ABSTRACT: Vaginal specimens for culture of group B Streptococcus and anonymous questionnaires were obtained from 499 college women. Group B Streptococcus was isolated from 90 (18.0%) of the participants. A selective broth medium was more sensitive for detection of vaginal isolates (85 of 493; 17.2%) than was direct inoculation of blood agar plates (44 of 466; 9.4%). The most prevalent serotypes among the isolates were type III (37.9%) and type II (25.3%). Logit analysis identified four factors associated with a higher prevalence of vaginal colonization with group B Streptococcus.
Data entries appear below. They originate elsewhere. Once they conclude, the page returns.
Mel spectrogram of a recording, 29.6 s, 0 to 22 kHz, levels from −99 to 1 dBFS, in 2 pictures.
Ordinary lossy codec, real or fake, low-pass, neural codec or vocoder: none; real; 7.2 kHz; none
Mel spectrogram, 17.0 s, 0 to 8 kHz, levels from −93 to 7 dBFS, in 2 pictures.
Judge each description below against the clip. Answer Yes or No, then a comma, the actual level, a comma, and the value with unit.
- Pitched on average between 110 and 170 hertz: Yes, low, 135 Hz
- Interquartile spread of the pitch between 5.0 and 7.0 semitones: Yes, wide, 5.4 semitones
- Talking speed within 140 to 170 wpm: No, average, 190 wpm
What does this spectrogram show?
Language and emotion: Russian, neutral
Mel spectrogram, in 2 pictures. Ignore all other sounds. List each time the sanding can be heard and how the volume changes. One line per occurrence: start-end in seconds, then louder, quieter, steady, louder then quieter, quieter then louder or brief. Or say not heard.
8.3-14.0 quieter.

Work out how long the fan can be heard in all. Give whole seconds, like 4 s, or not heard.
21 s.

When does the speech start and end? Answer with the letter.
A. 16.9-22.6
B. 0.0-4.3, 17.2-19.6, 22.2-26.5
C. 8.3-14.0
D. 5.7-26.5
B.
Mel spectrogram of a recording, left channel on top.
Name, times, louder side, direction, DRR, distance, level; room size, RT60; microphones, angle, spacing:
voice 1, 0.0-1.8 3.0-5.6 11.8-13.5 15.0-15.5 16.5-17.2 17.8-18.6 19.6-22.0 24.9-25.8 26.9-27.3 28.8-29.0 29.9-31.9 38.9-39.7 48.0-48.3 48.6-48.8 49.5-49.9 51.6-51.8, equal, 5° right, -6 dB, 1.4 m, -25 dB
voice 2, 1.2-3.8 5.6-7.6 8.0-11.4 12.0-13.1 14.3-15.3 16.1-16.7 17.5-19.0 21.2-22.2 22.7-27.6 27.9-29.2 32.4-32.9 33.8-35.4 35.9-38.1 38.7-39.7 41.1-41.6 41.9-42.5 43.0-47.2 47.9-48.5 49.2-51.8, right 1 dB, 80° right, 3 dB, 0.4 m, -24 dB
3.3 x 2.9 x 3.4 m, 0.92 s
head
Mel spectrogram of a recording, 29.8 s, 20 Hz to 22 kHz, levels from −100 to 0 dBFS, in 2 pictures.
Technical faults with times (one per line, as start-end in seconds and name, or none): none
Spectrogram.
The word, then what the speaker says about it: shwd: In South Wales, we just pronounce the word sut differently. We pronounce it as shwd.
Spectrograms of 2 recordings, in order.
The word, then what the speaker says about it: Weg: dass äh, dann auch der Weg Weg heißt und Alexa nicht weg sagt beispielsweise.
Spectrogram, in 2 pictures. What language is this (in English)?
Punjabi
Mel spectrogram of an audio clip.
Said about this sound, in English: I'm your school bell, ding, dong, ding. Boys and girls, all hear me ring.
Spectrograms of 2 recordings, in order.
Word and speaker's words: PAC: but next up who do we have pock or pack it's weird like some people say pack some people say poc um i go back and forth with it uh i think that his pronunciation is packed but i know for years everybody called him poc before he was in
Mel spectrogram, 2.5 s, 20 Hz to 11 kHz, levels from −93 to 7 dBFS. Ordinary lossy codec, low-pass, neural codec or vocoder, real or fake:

These organisms were isolated significantly more often from (1) women who had an intrauterine device (50% vs. 18.6%; P less than 0.001), (2) sexually experienced women (20% vs. 7.1%; P less than 0.02), (3) women studied during the first half of the menstrual cycle (26.5% vs. 14.5%; P less than 0.01), and (4) women 20 years of age or younger (21.4% vs. 14.8%; P less than 0.05). The prevalence of colonization with group B Streptococcus was not related to sexual practices, history of venereal disease, use of oral contraceptives, presence of gynecologic symptoms, use of antibiotics, race, educational level, marital status, or history of pregnancy.
The Journal of Infectious Diseases 04/1977; 135(3):392-7. · 6.41 Impact Factor